In empirical studies the problem of inferring on genetic changes from phenotypic observations lies in the disentangling of the phenotypic plasticity caused by environmental variations from the potential gene¬tic change. This is at least partly achieved by constructing norms of reaction that account for this environmental variation. The probabi¬listic maturation reaction norm for instance disentangles phenotypic plasticity in maturation caused by variation in growth. Because growth, maturation and reproductive investment are correlated due to tradeoffs on the individual level, a method was developed that fits an energy al¬location model to individual growth trajectories, obtained by the back-calculation of otoliths. This method provides size-specific estimates of the mechanistic individual life history tradeoffs and of the selection differentials imposed by the fishery. Because the correlation of esti¬mated life-history traits is captured, temporal changes could (for the first time) be analyzed conditionally on the correlation and on potenti¬al environmental effectors, thus disentangling not only environmental variability but also effects from changes in another trait. The results suggest that maturation shifted to occur earlier, surplus energy and reproductive investment increased partly due to environmental factors, but that all changes also bear a genetic component, indicative for FIE.

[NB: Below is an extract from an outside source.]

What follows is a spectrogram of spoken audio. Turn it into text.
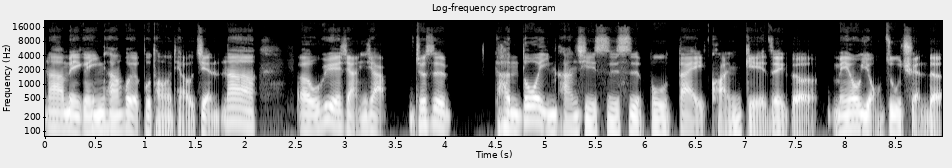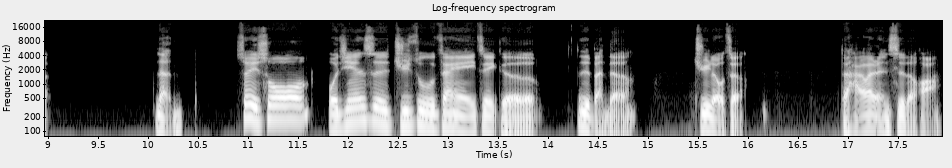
那每个银行会有不同的条件。那呃，我必须也讲一下，就是很多银行其实是不贷款给这个没有永住权的人，所以说我今天是居住在这个日本的居留者的海外人士的话，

Species-specific individual-based eco-genetic models were developed to explore the evolutionary causes of reverse sexual size dimorphism in the case of flatfish. The hypothesis that males are smaller than fe¬males because of an energy loss through behavioural reproductive in¬vestments has to be rejected in this evolutionary perspective, since a higher demand on reproductive investment is compensated by increased energy acquisition. In contrast, the results show that males are smaller because increasing reproductive investment pays off less in males than in females. The finding can likely be generalized to many cases where mating opportunities are limited in space and time. Since eco-genetic models include the inheritance of traits with frequency-dependent se¬lection, they are therefore a powerful tool to study FIE and the model is therefore fitted to the estimated evolution of plaice and the evolu¬tionary impact of different management scenarios is assessed. The so called maximum sustainable yield MSY and the corresponding maximal fishing mortality FMSY evolve along with the population life history and occur both at lower levels after a while. The currently estimated refe¬rence points are thus not sustainable but slipping targets. By a dome-shaped exploitation pattern being protective for larger fish the evolu¬tionary trends could be reversed and with it the negative evolutionary impact. However, the evolutionary impact trades off against the short term loss in yield: by protecting the large fish the evolutionary impact is minimized but the instantaneous yield is decreased too – the optimal strategy for a given time horizon is somewhere in between. In summary, the thesis provides evidence that FIE should be taken into account for sustainable management.